#### Task instructions
Everything in the records must be reproduced exactly, except for the pictures.
>>>
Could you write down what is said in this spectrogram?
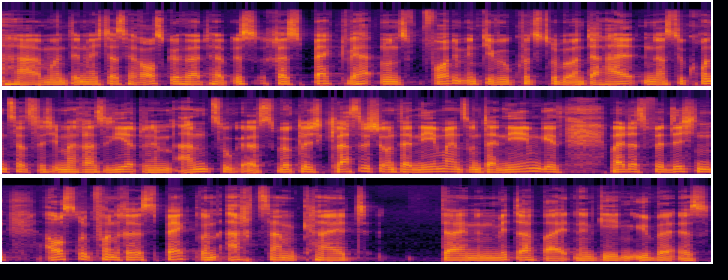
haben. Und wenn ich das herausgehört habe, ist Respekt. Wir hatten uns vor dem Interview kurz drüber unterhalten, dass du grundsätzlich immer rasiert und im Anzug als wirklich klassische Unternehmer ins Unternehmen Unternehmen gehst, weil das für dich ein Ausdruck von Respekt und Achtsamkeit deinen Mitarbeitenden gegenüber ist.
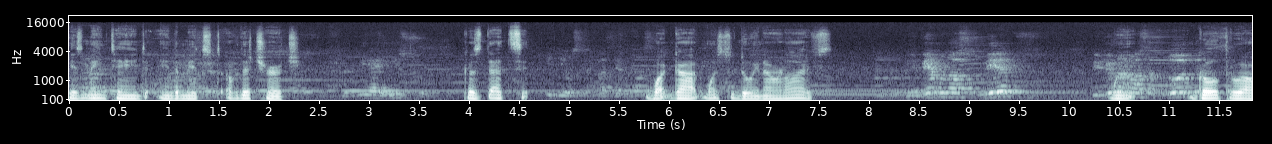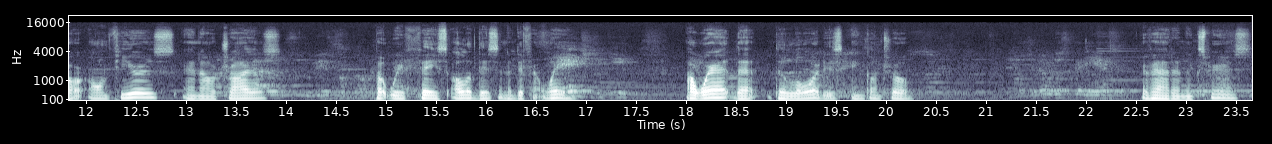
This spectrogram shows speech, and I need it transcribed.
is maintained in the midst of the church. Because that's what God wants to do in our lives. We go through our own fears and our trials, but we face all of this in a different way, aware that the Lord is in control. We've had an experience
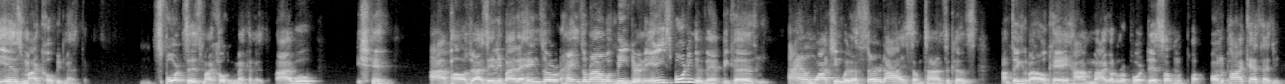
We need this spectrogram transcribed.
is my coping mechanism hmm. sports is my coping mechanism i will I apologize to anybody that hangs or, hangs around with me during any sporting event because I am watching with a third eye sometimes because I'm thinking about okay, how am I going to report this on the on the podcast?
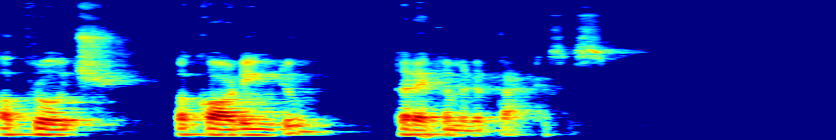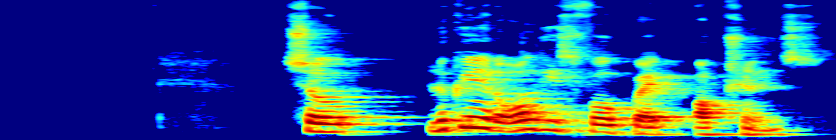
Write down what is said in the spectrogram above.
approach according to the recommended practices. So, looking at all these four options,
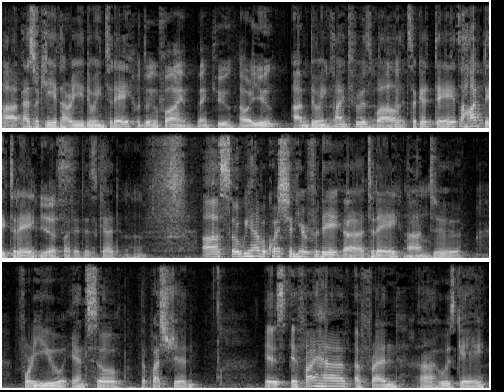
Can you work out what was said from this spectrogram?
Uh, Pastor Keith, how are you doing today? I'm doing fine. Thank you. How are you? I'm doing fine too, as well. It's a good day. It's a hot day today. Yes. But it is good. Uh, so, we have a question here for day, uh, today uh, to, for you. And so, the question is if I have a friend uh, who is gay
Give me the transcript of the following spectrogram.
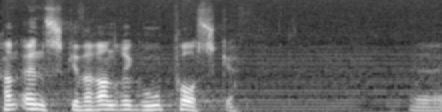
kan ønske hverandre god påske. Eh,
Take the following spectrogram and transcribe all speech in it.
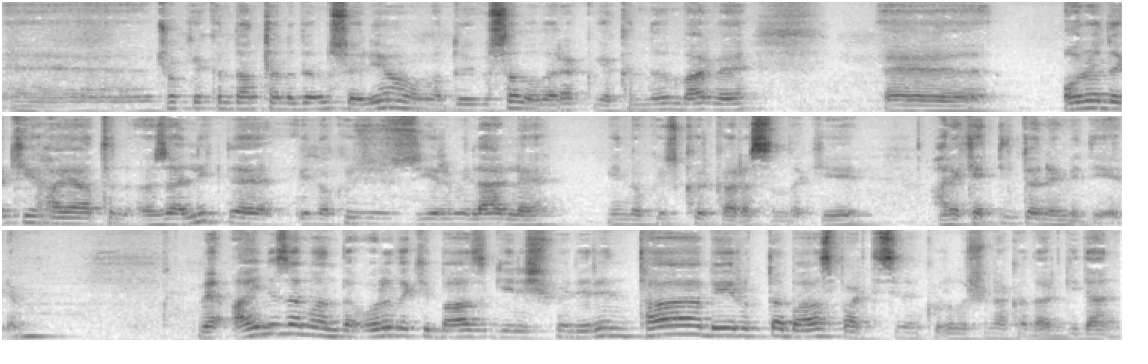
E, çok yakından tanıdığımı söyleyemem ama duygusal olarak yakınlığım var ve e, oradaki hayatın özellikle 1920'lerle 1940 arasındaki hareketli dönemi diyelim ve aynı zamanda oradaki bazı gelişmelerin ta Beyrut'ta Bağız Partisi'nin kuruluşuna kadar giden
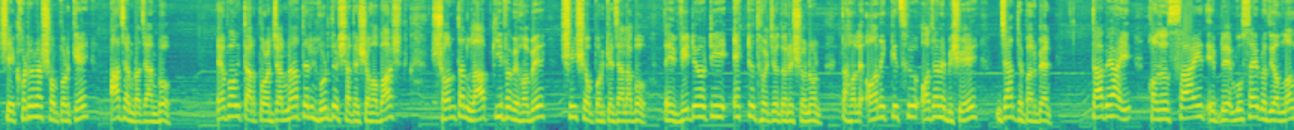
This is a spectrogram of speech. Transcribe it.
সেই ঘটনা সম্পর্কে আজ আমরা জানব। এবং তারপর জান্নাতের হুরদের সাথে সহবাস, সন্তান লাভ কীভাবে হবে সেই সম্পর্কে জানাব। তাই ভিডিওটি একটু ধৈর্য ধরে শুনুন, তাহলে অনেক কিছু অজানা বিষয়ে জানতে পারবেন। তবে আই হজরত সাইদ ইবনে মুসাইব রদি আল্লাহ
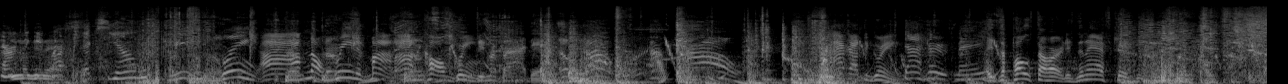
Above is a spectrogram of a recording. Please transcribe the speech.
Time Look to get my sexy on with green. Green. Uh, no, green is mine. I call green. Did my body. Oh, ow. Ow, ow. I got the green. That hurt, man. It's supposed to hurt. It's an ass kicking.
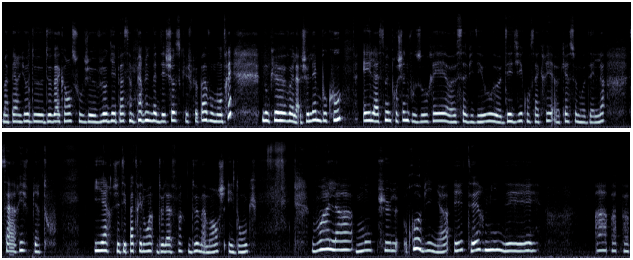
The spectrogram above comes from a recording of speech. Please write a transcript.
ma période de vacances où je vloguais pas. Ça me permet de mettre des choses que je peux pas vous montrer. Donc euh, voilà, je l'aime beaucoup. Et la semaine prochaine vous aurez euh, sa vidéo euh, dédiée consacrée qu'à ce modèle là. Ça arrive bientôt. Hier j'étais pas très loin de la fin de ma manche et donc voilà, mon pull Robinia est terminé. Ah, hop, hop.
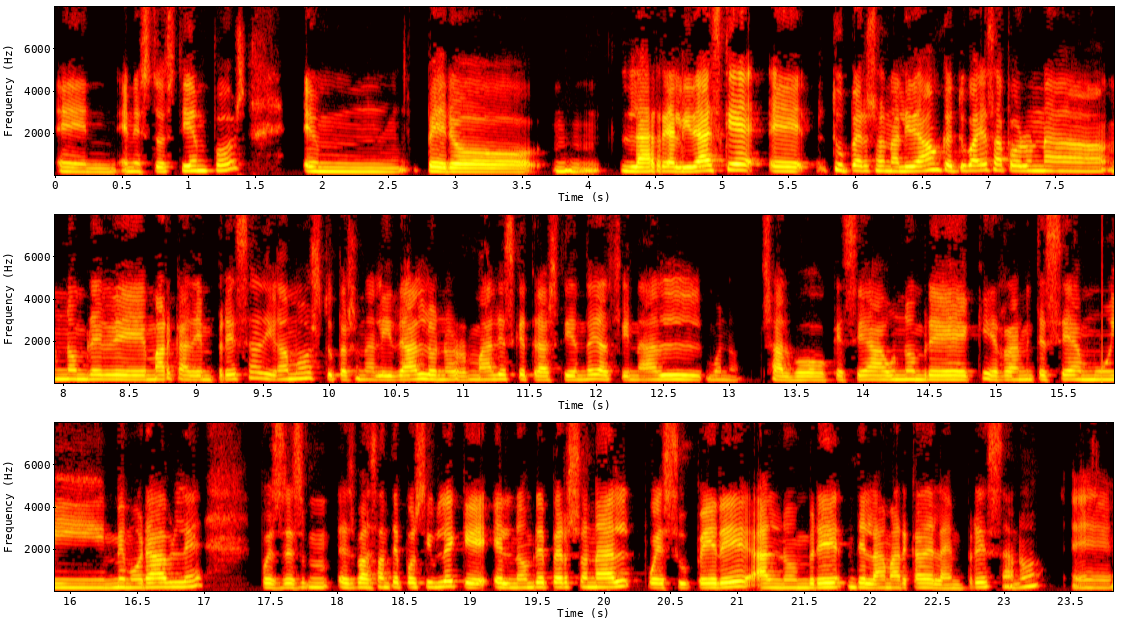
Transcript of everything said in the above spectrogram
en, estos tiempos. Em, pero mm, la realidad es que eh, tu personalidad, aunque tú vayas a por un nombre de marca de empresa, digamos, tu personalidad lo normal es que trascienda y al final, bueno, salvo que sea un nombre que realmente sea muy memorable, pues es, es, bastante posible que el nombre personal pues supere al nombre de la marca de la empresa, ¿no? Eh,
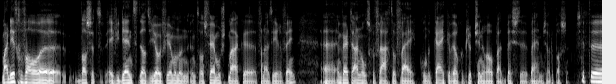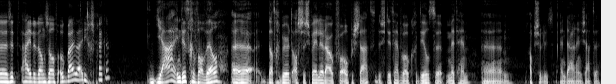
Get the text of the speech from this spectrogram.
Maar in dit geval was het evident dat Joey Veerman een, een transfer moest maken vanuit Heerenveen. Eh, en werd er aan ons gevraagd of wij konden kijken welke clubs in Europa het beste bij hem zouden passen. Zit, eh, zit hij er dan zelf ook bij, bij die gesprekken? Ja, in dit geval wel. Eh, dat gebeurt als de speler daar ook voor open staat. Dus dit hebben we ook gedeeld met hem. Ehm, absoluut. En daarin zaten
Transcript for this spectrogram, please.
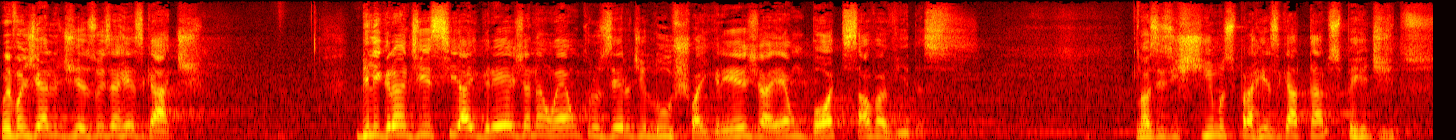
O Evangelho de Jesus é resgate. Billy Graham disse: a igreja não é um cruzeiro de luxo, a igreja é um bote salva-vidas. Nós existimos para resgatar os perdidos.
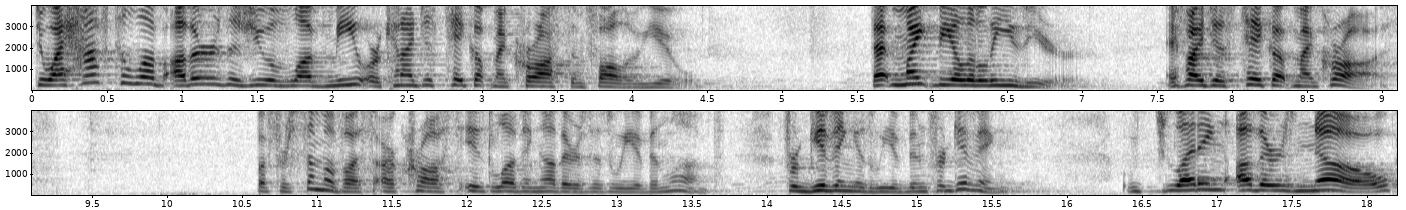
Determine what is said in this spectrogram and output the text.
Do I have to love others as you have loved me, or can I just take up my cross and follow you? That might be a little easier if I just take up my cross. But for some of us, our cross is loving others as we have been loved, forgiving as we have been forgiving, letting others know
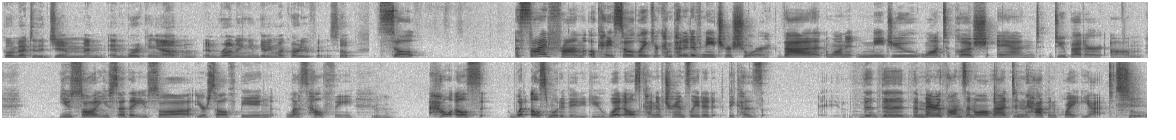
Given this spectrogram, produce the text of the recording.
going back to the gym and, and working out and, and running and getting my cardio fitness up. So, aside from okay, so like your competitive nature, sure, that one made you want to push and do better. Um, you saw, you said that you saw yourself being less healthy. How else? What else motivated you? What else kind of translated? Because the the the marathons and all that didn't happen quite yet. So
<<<
#### Exercise answer
Could you write down what is said in this spectrogram?
haben. Und wenn ich das herausgehört habe, ist Respekt. Wir hatten uns vor dem Interview kurz drüber unterhalten, dass du grundsätzlich immer rasiert und im Anzug als wirklich klassische Unternehmer ins Unternehmen Unternehmen gehst, weil das für dich ein Ausdruck von Respekt und Achtsamkeit deinen Mitarbeitenden gegenüber ist.
This spectrogram shows speech, and I need it transcribed.
is maintained in the midst of the church. Because that's what God wants to do in our lives. We go through our own fears and our trials, but we face all of this in a different way, aware that the Lord is in control. We've had an experience
We need this spectrogram transcribed.
is my coping mechanism hmm. sports is my coping mechanism i will I apologize to anybody that hangs or, hangs around with me during any sporting event because I am watching with a third eye sometimes because I'm thinking about okay, how am I going to report this on the on the podcast?
Write down what is said in the spectrogram above.
approach according to the recommended practices. So, looking at all these four options,
Can you work out what was said from this spectrogram?
Uh, Pastor Keith, how are you doing today? I'm doing fine. Thank you. How are you? I'm doing fine too, as well. It's a good day. It's a hot day today. Yes. But it is good. Uh, so, we have a question here for day, uh, today uh, to, for you. And so, the question is if I have a friend uh, who is gay
Give me the transcript of the following spectrogram.
kan ønske hverandre god påske. Eh,
Take the following spectrogram and transcribe all speech in it.
E, çok yakından tanıdığımı söyleyemem ama duygusal olarak yakınlığım var ve e, oradaki hayatın özellikle 1920'lerle 1940 arasındaki hareketli dönemi diyelim ve aynı zamanda oradaki bazı gelişmelerin ta Beyrut'ta Bağız Partisi'nin kuruluşuna kadar giden
This is a spectrogram of speech. Transcribe it.
সেই ঘটনা সম্পর্কে আজ আমরা জানব। এবং তারপর জান্নাতের হুরদের সাথে সহবাস, সন্তান লাভ কীভাবে হবে সেই সম্পর্কে জানাব। তাই ভিডিওটি একটু ধৈর্য ধরে শুনুন, তাহলে অনেক কিছু অজানা বিষয়ে জানতে পারবেন। তবে আই হজরত সাইদ ইবনে মুসাইব রদি আল্লাহ
Above is a spectrogram of a recording. Please transcribe the speech.
Time Look to get my sexy on with green. Green. Uh, no, green is mine. I call green. Did my body. Oh, ow. Ow, ow. I got the green. That hurt, man. It's supposed to hurt. It's an ass kicking.
The spectrogram above comes from a recording of speech. Please write a transcript.
ma période de vacances où je vloguais pas. Ça me permet de mettre des choses que je peux pas vous montrer. Donc euh, voilà, je l'aime beaucoup. Et la semaine prochaine vous aurez euh, sa vidéo euh, dédiée consacrée qu'à ce modèle là. Ça arrive bientôt. Hier j'étais pas très loin de la fin de ma manche et donc voilà, mon pull Robinia est terminé. Ah, hop, hop.
Transcript of everything said in the above spectrogram
en, estos tiempos. Em, pero mm, la realidad es que eh, tu personalidad, aunque tú vayas a por un nombre de marca de empresa, digamos, tu personalidad lo normal es que trascienda y al final, bueno, salvo que sea un nombre que realmente sea muy memorable, pues es, es, bastante posible que el nombre personal pues supere al nombre de la marca de la empresa, ¿no? Eh,
Get the text of the speech from this spectrogram.
Maar in dit geval was het evident dat Joey Veerman een, een transfer moest maken vanuit Heerenveen. Eh, en werd er aan ons gevraagd of wij konden kijken welke clubs in Europa het beste bij hem zouden passen. Zit, eh, zit hij er dan zelf ook bij, bij die gesprekken? Ja, in dit geval wel. Eh, dat gebeurt als de speler daar ook voor open staat. Dus dit hebben we ook gedeeld met hem. Ehm, absoluut. En daarin zaten
Transcript for this spectrogram, please.
O Evangelho de Jesus é resgate. Billy Graham disse: a igreja não é um cruzeiro de luxo, a igreja é um bote salva-vidas. Nós existimos para resgatar os perdidos.
Determine what is said in this spectrogram and output the text.
Do I have to love others as you have loved me, or can I just take up my cross and follow you? That might be a little easier if I just take up my cross. But for some of us, our cross is loving others as we have been loved, forgiving as we have been forgiving, letting others know
Given this spectrogram, produce the text of the recording.
going back to the gym and, and working out and, and running and getting my cardio fitness up. So, aside from okay, so like your competitive nature, sure, that one made you want to push and do better. Um, you saw, you said that you saw yourself being less healthy. How else? What else motivated you? What else kind of translated? Because the the the marathons and all that didn't happen quite yet. So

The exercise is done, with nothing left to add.